“The Army was much embarrassed by the absence of the cavalry,” Robert E. Lee wrote of the Gettysburg campaign, stirring a controversy that continues even today. Lee’s statement was an indirect indictment of Gen. James Ewell Brown (“Jeb”) Stuart, who was the cavalry. This book reexamines the questions that have shadowed the legendary Confederate hero and offers a fresh, informed interpretation of his role at Gettysburg.
Avoiding the partisan pros and cons characterizing previous accounts, Warren C. Robinson reassesses the historical record to come to a clearer view of Stuart’s orders for the crucial battle (as well as what was expected of him), of his actual performance, and of the impact his late arrival had on the outcome of the campaign. Though Stuart may not have disobeyed Lee’s orders, Robinson argues, he did abuse the general’s discretion by raiding Washington rather than scouting for the army at Gettysburg—a move that profoundly affected Confederate fortunes and perhaps the war itself.
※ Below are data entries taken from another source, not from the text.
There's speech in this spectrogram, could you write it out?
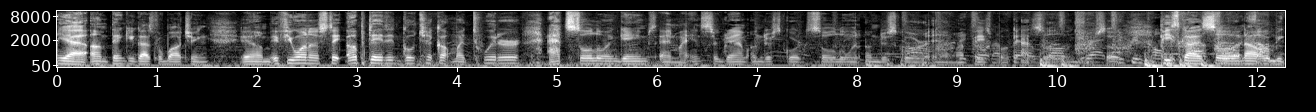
yeah um thank you guys for watching um if you want to stay updated go check out my twitter at Soloin Games and my instagram underscore Soloin underscore and my facebook at Soloin games so peace guys Soloin out will be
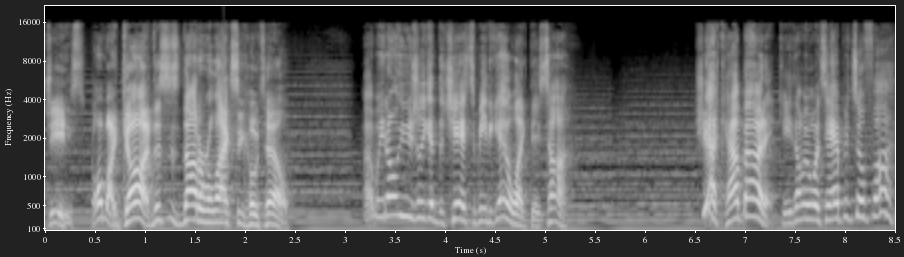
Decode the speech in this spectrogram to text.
Jeez. Oh my god, this is not a relaxing hotel. Uh, we don't usually get the chance to be together like this, huh? Chuck, how about it? Can you tell me what's happened so far?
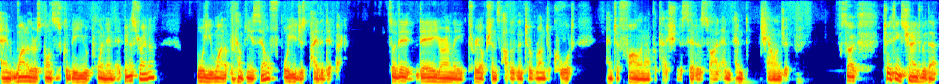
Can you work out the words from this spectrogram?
And one of the responses could be you appoint an administrator, or you wind up the company yourself, or you just pay the debt back. So they're, they're your only three options other than to run to court and to file an application to set it aside and, and challenge it. So two things changed with that.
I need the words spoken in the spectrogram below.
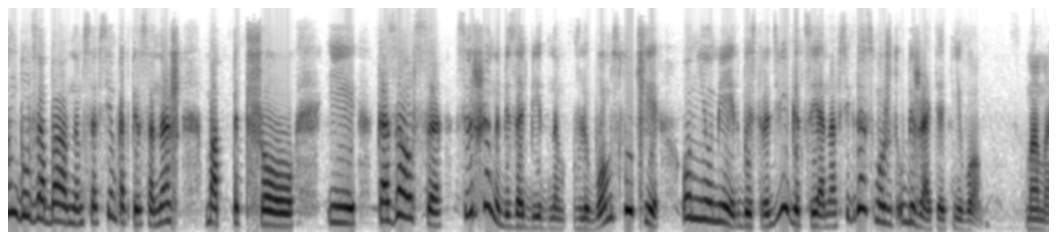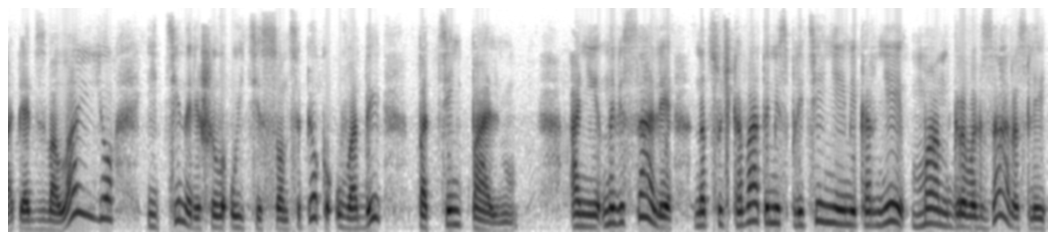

Warren C. Robinson is a professor emeritus at Pennsylvania State University. He is the editor of numerous works in the field of economics and the author of many articles on military history and policy. He is currently a freelance writer and consultant based in Washington DC.
Table of Contents
List of Illustrations Preface Acknowledgments 1. The Background to Gettysburg 2. Opening Moves of the Campaign 3. Stuart, Lee, and the Role of the Cavalry 4. Lee's Orders before Gettysburg 5. The Great Debate over the Orders 6. Options for the Ride North 7. Stuart's Conduct of the Ride North 8. The Battle as It Unfolded 9. The Consequences of Stuart's Raid 10. Stuart and the Defeat at Gettysburg Notes Bibliography Index